Suffering has made you dull, unable to see its enormity. Your first task is to see the sorrow in
you and around you; your next to long intensely for liberation. The very intensity of longing will guide
you; you need no other guide.

Questioner:
Suffering has made me dull, indifferent even to itself.

Nisargadatta:
Maybe it is not sorrow but pleasure that made you dull. Investigate.

Questioner:
Whatever may be the cause; I am dull. I have neither the will nor the energy.

Nisargadatta:
Oh, no. You have enough for the first step. And each step will generate enough energy for the
next. Energy comes with confidence and confidence comes with experience.

Questioner:
Is it right to change Gurus?

Nisargadatta:
Why not change? Gurus are like milestones? It is natural to move on from one to another. Each
tells you the direction and the distance, while the sadguru, the eternal Guru, is the road itself. Once
you realise that the road is the goal and that you are always on the road, not to reach a goal, but to
enjoy its beauty and its wisdom, life ceases to be a task and becomes natural and simple, in itself
an ecstasy.

Questioner:
So, there is no need to worship, to pray, to practice Yoga?

Nisargadatta:
A little of daily sweeping, washing and bathing can do no harm.
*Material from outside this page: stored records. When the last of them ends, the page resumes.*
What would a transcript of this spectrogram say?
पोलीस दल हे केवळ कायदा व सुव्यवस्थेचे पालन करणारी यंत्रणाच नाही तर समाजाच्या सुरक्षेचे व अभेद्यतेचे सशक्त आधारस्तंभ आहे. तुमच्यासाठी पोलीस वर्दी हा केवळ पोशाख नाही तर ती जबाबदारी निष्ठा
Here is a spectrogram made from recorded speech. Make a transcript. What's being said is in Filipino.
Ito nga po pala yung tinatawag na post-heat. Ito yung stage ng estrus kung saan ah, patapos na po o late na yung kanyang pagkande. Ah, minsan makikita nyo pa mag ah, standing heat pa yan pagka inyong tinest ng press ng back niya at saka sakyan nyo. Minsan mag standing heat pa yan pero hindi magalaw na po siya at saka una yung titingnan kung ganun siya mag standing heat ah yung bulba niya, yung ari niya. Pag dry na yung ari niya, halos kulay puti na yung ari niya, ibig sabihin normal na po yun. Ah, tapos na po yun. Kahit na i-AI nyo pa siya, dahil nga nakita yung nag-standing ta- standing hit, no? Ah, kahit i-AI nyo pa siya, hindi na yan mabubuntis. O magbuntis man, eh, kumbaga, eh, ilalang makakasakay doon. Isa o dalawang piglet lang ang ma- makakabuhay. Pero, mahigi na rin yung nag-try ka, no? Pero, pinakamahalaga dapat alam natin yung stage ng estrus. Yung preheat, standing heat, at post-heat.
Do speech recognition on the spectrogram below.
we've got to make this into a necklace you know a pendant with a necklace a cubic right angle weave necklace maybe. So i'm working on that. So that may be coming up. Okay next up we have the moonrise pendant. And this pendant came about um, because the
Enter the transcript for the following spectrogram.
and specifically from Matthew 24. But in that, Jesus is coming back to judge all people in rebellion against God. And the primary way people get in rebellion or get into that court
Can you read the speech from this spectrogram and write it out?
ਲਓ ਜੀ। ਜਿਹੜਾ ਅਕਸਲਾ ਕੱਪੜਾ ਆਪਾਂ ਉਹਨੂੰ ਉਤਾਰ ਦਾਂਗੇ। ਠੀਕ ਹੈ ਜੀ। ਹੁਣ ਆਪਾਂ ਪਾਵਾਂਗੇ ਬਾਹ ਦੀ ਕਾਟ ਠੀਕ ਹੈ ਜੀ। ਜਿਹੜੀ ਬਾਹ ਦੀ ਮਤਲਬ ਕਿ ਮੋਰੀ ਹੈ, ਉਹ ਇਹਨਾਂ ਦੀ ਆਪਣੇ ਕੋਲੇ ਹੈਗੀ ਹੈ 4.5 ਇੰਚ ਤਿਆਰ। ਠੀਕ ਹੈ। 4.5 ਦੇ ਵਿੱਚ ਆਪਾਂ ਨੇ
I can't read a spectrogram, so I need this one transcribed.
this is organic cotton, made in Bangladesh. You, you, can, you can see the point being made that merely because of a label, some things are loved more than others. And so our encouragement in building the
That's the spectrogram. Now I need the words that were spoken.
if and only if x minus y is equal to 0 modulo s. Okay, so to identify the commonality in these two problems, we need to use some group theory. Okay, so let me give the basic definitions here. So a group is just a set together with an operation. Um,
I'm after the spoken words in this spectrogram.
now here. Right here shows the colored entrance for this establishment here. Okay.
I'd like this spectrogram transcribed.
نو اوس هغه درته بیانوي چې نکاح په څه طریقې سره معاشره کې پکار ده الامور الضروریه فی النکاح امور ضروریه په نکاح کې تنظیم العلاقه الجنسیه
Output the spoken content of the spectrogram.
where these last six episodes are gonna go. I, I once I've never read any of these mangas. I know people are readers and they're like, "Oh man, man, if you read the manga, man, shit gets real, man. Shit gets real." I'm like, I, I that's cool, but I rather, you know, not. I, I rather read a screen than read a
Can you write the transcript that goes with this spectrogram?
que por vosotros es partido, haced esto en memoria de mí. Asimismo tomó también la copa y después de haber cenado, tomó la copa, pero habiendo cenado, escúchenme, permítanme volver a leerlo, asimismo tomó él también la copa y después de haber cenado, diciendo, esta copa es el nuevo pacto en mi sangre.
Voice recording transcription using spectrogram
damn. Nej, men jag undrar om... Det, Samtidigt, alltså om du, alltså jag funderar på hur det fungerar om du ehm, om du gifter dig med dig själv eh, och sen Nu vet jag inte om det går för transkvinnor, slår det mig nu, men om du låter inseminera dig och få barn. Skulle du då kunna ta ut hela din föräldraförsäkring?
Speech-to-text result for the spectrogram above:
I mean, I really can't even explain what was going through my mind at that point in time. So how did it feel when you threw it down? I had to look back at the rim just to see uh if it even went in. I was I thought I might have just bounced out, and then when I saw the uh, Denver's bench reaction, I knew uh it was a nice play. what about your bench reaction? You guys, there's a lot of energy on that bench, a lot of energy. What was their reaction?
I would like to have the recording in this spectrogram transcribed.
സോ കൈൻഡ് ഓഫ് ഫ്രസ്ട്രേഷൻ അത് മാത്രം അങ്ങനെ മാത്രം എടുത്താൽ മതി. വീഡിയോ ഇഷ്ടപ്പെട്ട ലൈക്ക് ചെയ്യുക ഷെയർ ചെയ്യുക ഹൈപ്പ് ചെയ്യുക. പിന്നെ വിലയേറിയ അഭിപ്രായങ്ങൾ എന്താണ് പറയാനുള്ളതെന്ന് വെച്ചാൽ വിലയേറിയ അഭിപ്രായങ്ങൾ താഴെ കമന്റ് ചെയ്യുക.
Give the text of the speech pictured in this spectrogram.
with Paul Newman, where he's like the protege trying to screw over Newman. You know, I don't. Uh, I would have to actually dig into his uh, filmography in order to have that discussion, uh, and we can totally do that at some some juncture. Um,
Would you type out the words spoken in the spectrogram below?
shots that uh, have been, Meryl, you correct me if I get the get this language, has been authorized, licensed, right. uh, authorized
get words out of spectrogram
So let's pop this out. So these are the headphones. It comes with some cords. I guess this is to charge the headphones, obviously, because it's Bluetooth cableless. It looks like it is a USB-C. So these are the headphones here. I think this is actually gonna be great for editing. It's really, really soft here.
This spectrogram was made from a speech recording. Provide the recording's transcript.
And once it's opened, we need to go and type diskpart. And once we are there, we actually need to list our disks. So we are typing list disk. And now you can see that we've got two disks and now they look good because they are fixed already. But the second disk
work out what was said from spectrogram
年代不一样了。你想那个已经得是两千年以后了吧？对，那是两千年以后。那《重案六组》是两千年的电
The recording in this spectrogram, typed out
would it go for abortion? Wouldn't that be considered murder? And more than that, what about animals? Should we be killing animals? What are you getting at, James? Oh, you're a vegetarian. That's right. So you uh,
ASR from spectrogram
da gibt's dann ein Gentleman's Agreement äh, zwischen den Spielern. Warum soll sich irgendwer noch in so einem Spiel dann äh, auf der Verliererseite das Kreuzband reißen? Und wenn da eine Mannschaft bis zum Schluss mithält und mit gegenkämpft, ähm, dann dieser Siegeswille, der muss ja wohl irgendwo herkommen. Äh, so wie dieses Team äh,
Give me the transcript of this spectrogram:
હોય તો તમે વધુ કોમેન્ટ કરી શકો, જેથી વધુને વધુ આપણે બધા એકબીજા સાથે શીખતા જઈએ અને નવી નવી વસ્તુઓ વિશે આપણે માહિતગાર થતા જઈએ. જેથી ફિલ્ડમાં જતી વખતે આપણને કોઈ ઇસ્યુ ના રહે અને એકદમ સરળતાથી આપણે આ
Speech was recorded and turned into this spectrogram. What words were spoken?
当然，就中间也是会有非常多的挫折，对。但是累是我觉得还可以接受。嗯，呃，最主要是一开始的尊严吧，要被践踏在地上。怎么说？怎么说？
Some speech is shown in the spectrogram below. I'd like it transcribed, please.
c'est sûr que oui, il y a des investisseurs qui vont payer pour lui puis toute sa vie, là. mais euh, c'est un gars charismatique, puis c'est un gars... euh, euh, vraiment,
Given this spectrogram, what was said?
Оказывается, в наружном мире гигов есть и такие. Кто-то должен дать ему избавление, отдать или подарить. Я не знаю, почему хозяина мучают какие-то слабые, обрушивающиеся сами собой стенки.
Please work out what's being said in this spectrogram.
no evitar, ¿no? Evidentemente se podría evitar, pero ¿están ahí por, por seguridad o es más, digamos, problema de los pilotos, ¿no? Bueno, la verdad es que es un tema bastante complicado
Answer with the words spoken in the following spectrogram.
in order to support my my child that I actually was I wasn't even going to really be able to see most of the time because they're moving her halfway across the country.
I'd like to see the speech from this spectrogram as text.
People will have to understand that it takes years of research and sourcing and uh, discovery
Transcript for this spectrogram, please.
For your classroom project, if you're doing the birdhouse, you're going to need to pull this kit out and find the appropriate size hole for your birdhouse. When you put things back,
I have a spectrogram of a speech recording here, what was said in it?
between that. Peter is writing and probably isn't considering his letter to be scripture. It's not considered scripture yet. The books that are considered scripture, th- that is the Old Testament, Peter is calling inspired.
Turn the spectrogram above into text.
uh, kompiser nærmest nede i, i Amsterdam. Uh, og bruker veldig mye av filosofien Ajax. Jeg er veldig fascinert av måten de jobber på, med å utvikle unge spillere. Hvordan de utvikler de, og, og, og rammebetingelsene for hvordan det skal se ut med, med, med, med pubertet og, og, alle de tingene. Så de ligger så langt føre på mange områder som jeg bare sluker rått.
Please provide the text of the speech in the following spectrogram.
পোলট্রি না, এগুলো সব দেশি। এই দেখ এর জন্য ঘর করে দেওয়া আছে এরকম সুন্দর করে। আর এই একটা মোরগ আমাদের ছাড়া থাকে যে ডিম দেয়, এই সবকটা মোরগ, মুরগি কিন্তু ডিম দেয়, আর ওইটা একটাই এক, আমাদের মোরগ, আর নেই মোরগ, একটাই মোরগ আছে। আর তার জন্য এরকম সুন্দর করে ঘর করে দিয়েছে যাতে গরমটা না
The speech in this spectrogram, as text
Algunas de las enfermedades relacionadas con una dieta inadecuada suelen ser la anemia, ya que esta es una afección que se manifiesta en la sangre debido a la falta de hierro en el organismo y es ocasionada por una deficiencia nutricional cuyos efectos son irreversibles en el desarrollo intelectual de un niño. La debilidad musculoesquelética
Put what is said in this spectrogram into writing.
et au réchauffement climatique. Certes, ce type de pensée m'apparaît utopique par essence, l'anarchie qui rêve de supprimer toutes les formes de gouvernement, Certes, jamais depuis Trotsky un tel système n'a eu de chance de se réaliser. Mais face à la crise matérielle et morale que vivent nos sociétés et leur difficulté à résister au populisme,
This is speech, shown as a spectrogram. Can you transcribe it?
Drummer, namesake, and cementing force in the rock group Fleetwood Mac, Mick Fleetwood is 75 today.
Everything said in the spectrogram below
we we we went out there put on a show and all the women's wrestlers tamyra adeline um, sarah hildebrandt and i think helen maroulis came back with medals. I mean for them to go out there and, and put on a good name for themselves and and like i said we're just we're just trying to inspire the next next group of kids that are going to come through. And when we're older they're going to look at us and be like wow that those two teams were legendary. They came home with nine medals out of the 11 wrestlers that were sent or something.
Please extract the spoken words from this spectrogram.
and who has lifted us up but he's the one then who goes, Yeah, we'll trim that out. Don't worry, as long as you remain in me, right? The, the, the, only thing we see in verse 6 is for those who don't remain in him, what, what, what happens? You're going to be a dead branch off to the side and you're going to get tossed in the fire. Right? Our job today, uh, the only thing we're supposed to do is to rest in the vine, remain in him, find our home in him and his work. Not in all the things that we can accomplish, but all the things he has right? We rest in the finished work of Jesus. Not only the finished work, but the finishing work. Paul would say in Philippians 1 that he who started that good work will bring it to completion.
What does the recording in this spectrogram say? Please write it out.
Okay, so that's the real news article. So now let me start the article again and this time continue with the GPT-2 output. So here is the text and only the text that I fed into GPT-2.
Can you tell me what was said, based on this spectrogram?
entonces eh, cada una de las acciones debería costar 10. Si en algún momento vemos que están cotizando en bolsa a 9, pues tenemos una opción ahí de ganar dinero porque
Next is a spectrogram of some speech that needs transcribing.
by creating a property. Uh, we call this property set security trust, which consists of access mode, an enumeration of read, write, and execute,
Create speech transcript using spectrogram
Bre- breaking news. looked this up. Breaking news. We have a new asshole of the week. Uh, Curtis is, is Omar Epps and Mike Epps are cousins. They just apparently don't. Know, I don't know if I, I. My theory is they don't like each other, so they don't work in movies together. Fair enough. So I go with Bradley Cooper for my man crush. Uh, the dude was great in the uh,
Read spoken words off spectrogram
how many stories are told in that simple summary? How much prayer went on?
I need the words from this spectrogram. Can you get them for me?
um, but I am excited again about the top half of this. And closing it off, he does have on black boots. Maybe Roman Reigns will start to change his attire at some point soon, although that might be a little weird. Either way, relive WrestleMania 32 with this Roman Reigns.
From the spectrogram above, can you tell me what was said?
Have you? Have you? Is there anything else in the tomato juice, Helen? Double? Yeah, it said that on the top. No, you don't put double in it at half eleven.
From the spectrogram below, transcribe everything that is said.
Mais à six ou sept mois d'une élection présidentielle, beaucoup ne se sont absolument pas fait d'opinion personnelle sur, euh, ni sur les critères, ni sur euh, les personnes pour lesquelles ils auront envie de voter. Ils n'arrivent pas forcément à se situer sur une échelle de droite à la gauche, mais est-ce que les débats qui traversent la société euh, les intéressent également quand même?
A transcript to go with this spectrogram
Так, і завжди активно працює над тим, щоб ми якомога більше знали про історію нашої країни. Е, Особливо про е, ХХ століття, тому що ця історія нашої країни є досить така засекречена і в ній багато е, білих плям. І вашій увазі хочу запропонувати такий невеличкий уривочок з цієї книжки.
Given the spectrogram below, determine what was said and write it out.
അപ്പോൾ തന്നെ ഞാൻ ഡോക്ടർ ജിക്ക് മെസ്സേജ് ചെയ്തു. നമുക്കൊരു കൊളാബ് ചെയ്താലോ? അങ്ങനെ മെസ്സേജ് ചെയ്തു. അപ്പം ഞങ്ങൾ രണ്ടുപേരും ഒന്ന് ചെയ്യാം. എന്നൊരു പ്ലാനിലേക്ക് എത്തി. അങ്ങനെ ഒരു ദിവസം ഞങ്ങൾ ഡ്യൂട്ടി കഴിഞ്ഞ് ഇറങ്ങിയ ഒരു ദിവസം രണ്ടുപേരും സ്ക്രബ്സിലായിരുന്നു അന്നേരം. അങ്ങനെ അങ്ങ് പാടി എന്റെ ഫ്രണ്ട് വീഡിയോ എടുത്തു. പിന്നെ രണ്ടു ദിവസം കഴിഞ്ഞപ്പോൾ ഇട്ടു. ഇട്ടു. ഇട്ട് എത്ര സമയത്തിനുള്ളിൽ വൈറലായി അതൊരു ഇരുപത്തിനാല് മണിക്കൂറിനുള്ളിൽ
Self-awareness tells you at
every step what needs be done. When all is done, the mind remains quiet.
Now you are in the waking state, a person with name and shape, joys and sorrows. The person was
not there before you were born, nor will be there after you die. Instead of struggling with the person
to make it become what it is not, why not go beyond the waking state and leave the personal life
altogether? It does not mean the extinction of the person; it means only seeing it in right perspective.

Questioner:
One more question. You said that before I was born I was one with the pure being of reality; if
so, who decided that I should be born?

Nisargadatta:
In reality you were never born and never shall die. But now you imagine that you are, or have a
body and you ask what has brought about this state. Within the limits of illusion the answer is:
desire born from memory attracts you to a body and makes you think as one with it. But this is true
only from the relative point of view. In fact, there is no body, nor a world to contain it; there is only a
mental condition, a dream-like state, easy to dispel by questioning its reality.

Questioner:
After you die, will you come again? If I live long enough, will I meet you again.

Nisargadatta:
To you the body is real, to me there is none. I, as you see me, exist in your imagination only.
Surely, you will see me again, if and when you need me. It does not affect me, as the Sun is not
affected by sunrises and sunsets. Because it is not affected, it is certain to be there when needed.
You are bent on knowledge, I am not. I do not have that sense of insecurity that makes you crave to
know. I am curious, like a child is curious. But there is no anxiety to make me seek refuge in
knowledge. Therefore, I am not concerned whether I shall be reborn, or how long will the world last.
These are questions born of fear.